Dementia can feel like being in a foreign land with people barking orders in a different language. It is frightening and confusing. How comforting it is when we feel frightened or confused to have a best friend come alongside us. Caregivers get to be that best friend. There is comfort in being known, and making sure your care receiver feels known and understood will make everyone’s life easier. When we call our care receiver by name, remember their preferences, engage them in their favorite hobbies, TV shows, or other activities, we help them feel known and valued. Preserve their dignity and give them the respect you would offer your best friend. Laugh with them and keep a sense of humor.

Often people who have dementia or Alzheimer’s will remember their past. My father did not have dementia, but my siblings and I often wish we had recorded his story. Sit with your care receiver and write their story with them. Ask them questions to clarify their thoughts. Include little details like how they like their coffee or what sounds of summer they love. Could you talk about your memories with them? Maybe there was a special birthday your mom planned or a surprise day trip you still remember? While they are sharing their memories, including yours about the same event, Include pictures if possible.
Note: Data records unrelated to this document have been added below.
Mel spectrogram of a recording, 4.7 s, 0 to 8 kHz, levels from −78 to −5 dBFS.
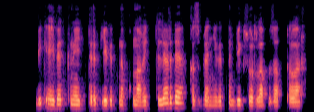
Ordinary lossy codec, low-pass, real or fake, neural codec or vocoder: MP3, 64 kbps; 7.2 kHz; real; none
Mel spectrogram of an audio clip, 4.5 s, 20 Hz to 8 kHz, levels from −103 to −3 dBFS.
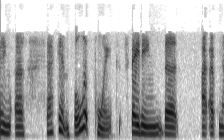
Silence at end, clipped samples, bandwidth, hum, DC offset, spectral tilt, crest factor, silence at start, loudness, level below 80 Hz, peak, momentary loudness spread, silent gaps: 0 s; under 0.1%; 4 kHz; none; under 0.1%; -10.5 dB/octave; 14 dB; 0 s; -17 LUFS; -66 dBFS; -2 dBFS; 11 LU; none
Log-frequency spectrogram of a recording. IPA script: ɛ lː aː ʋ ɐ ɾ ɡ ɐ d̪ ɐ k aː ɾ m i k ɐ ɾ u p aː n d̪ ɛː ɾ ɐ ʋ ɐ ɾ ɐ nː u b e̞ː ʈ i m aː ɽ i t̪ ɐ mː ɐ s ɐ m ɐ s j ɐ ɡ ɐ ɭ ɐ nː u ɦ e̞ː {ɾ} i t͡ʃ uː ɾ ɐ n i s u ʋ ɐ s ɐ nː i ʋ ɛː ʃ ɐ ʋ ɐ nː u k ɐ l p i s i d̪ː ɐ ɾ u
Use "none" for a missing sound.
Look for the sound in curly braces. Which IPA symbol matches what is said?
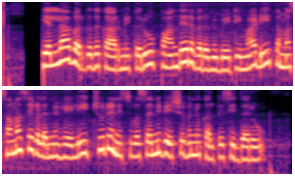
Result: ɭ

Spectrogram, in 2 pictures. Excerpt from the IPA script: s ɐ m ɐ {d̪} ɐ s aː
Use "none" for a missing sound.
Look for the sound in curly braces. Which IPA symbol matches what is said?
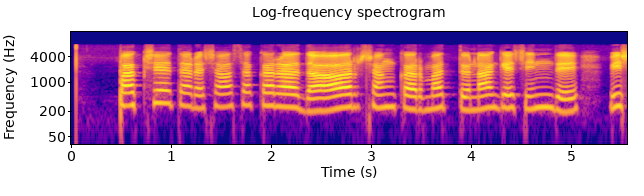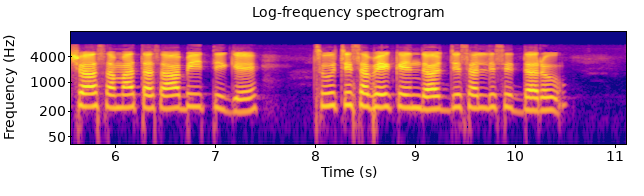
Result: t̪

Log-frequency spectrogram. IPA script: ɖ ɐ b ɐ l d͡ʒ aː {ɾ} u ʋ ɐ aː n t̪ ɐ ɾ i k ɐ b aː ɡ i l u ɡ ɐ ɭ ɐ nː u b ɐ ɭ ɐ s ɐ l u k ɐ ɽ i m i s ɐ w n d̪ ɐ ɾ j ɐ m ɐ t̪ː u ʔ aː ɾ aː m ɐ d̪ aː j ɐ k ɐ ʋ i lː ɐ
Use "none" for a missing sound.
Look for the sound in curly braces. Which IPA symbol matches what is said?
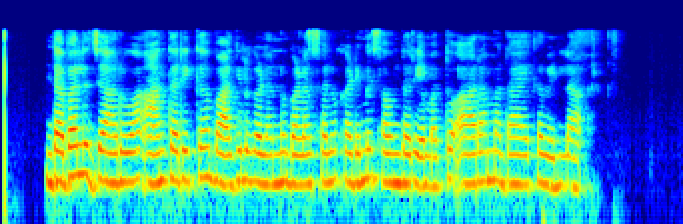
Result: ɾ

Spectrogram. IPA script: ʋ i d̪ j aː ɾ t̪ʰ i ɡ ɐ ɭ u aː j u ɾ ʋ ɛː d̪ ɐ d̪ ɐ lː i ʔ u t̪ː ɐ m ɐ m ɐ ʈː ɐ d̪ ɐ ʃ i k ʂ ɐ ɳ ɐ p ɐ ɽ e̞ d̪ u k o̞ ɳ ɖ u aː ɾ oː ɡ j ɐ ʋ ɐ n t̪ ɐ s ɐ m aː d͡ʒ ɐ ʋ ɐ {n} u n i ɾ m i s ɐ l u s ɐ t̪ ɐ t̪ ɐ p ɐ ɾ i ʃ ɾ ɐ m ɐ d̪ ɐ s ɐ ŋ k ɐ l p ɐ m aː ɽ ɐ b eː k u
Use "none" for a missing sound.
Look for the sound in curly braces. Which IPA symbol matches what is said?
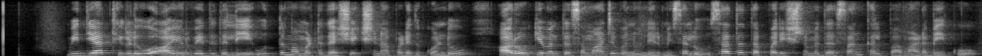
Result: nː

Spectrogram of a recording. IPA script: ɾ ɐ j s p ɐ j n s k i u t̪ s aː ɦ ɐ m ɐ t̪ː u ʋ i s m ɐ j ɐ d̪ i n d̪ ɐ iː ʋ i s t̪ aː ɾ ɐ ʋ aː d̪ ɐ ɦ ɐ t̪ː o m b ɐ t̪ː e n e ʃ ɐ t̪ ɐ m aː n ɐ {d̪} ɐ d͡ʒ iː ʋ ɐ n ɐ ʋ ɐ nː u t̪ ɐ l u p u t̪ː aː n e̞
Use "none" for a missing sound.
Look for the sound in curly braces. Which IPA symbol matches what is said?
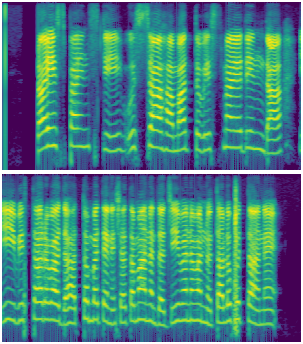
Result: d̪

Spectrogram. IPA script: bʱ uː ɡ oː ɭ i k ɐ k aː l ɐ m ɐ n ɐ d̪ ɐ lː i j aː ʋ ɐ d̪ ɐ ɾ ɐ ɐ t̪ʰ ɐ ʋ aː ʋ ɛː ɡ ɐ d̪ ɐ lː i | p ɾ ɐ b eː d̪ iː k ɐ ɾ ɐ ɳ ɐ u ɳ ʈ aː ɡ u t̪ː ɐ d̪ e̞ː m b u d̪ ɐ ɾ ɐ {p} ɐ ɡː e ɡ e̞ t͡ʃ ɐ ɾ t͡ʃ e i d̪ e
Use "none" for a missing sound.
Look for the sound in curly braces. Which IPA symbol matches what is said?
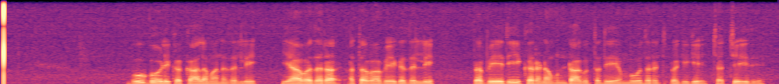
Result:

Sometimes an event or happening may cause your loved one to go back in time. Once a man who had been in WWII helped prepare a German meal with a volunteer at a nursing home, and for two weeks afterward, in his mind, he was on a boat coming back from the war. There was no point in confusing him further by correcting him. We played along as army nurses returning with him. We learned a lot about him.

If they set the table and become confused about where the fork goes, guide their hand instead of verbally correcting them. Remember that you may be talking in what sounds like a foreign language to someone with dementia.

Fill their days with activities they love. I heard one woman helped her mom make dog biscuits for the local shelter. This activity gave her mom a sense of purpose as they delivered them. Going to the dog shelter was a social outing that also kept her mom from feeling so isolated.

Saying the right things at the right time is a knack, but it will develop in you as you go along. First, you may need to meet your care receiver in their reality. Take time and gently discover what that reality might be at this moment. Take some time to talk and understand. They may be living in a time when the president was Obama or Bush, or even Nixon. Correcting them will only agitate them. Talk with them for a while about their reality. Maybe they want to go home, but they are already home. Ask them questions about their home. Does it have a garden? What sort of porch or deck does it have? Asking questions is a creative way to get around “sticking points.”